THE PROBLEM = Extract every record, exactly as written, and ignore the pictures.

RECORDS TO PROCESS =
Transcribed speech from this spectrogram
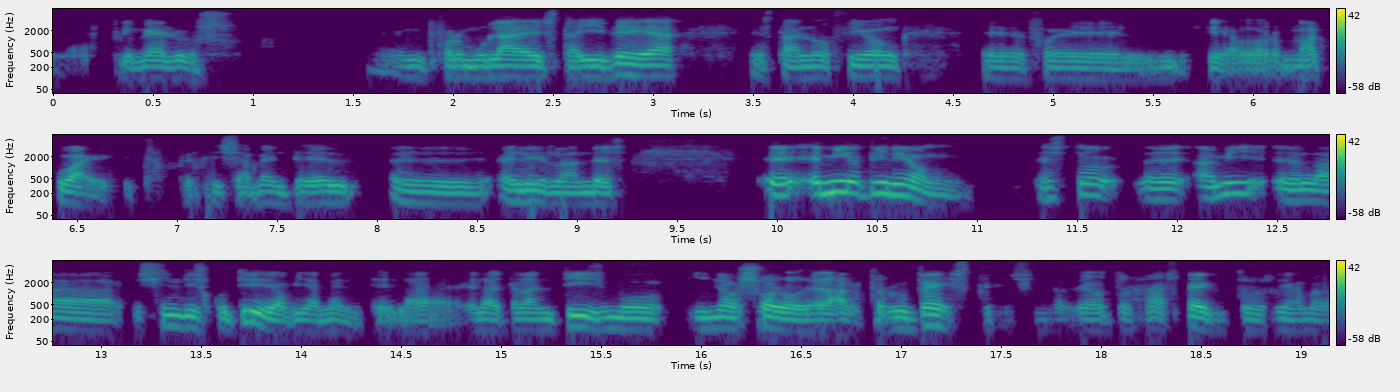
Los primeros en formular esta idea, esta noción, eh, fue el investigador Mark White, precisamente el, irlandés. Eh, en mi opinión, esto a mí, sin discutir obviamente el atlantismo, y no solo del arte rupestre, sino de otros aspectos, digamos,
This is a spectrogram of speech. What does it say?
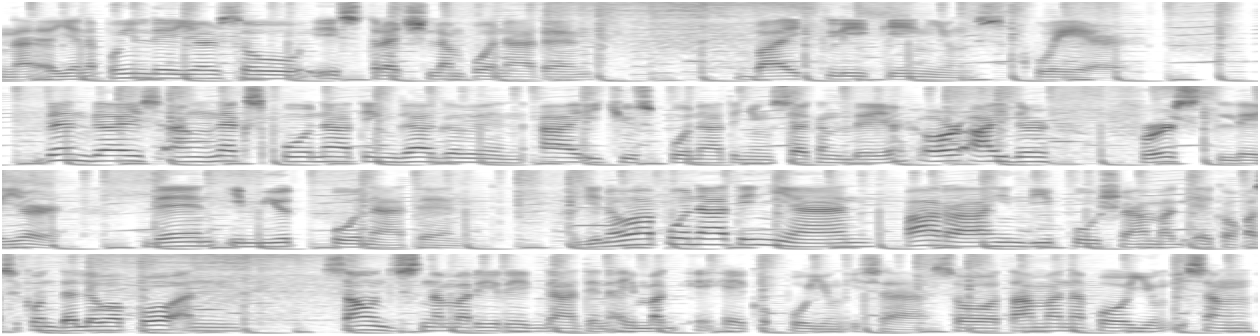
na, ayan na po yung layer so i-stretch lang po natin by clicking yung square. Then guys, ang next po natin gagawin ay i-choose po natin yung second layer or either first layer. Then i-mute po natin. Ginawa po natin yan para hindi po siya mag-echo kasi kung dalawa po ang sounds na maririnig natin ay mag-e-echo po yung isa. So tama na po yung isang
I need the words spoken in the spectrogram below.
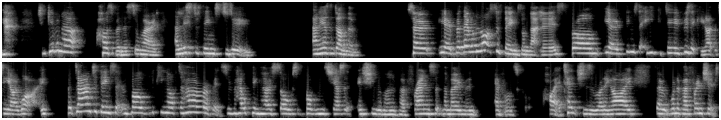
she'd given her husband, they're still married, a list of things to do, and he hasn't done them. So you know, but there were lots of things on that list, from you know things that he could do physically, like the DIY, but down to things that involve looking after her a bit, sort of helping her solve some problems. She has an issue with one of her friends at the moment. Everyone's got high tensions are running high. So one of her friendships,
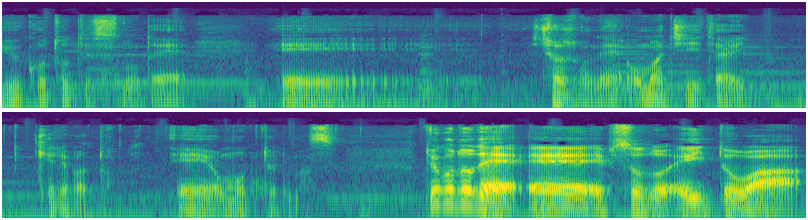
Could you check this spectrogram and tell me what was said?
いうことですので、えー、少々ねお待ちいただければと、えー、思っております。ということで、えー、エピソード8は、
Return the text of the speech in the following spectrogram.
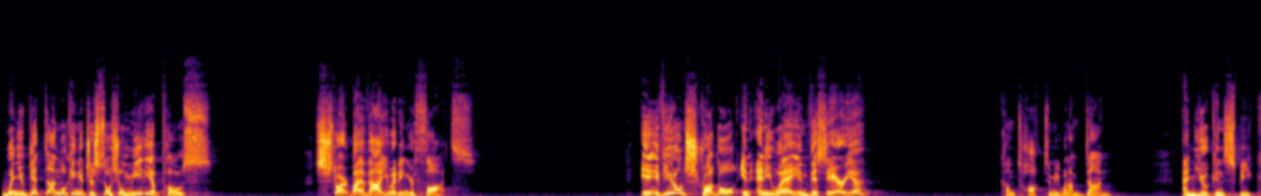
When you get done looking at your social media posts, start by evaluating your thoughts. If you don't struggle in any way in this area, come talk to me when I'm done and you can speak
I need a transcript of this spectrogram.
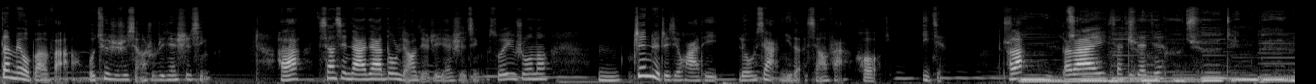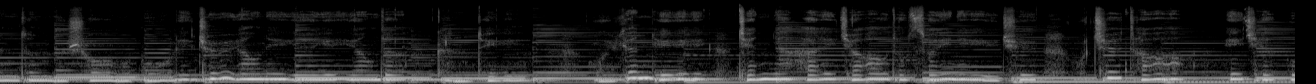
但没有办法，我确实是想说这件事情。好啦，相信大家都了解这件事情，所以说呢，嗯，针对这些话题留下你的想法和意见。好了，拜拜，下期再见。天涯海角都随你去，我知道一切不。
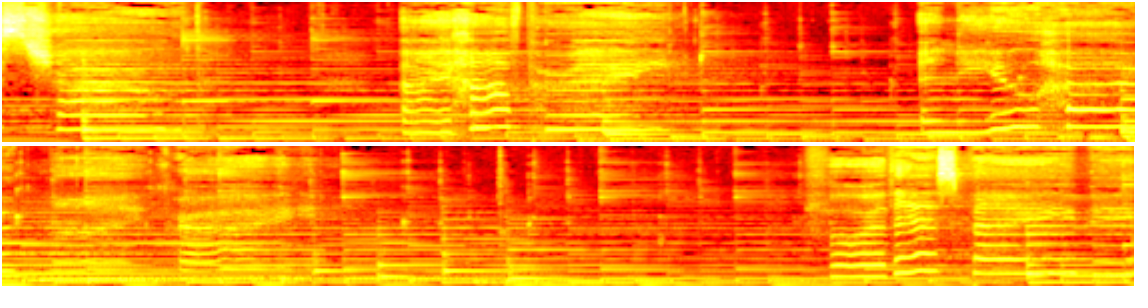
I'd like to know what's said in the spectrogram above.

YOUR RESPONSE =
Transcribed speech from this spectrogram
Los primeros en formular esta idea, esta noción, eh, fue el investigador Mark White, precisamente el, irlandés. Eh, en mi opinión, esto a mí, sin discutir obviamente el atlantismo, y no solo del arte rupestre, sino de otros aspectos, digamos,
This is a spectrogram of speech. What does it say?
na, ayan na po yung layer so i-stretch lang po natin by clicking yung square. Then guys, ang next po natin gagawin ay i-choose po natin yung second layer or either first layer. Then i-mute po natin. Ginawa po natin yan para hindi po siya mag-echo kasi kung dalawa po ang sounds na maririnig natin ay mag-e-echo po yung isa. So tama na po yung isang
I need the words spoken in the spectrogram below.
she'd given her husband, they're still married, a list of things to do, and he hasn't done them. So you know, but there were lots of things on that list, from you know things that he could do physically, like the DIY, but down to things that involve looking after her a bit, sort of helping her solve some problems. She has an issue with one of her friends at the moment. Everyone's got high tensions are running high. So one of her friendships,
Could you check this spectrogram and tell me what was said?
いうことですので、えー、少々ねお待ちいただければと、えー、思っております。ということで、えー、エピソード8は、
Return the text of the speech in the following spectrogram.
When you get done looking at your social media posts, start by evaluating your thoughts. If you don't struggle in any way in this area, come talk to me when I'm done and you can speak
I need a transcript of this spectrogram.
但没有办法，我确实是想说这件事情。好啦，相信大家都了解这件事情，所以说呢，嗯，针对这些话题留下你的想法和意见。好了，拜拜，下期再见。天涯海角都随你去，我知道一切不。
I'd like to know what's said in the spectrogram above.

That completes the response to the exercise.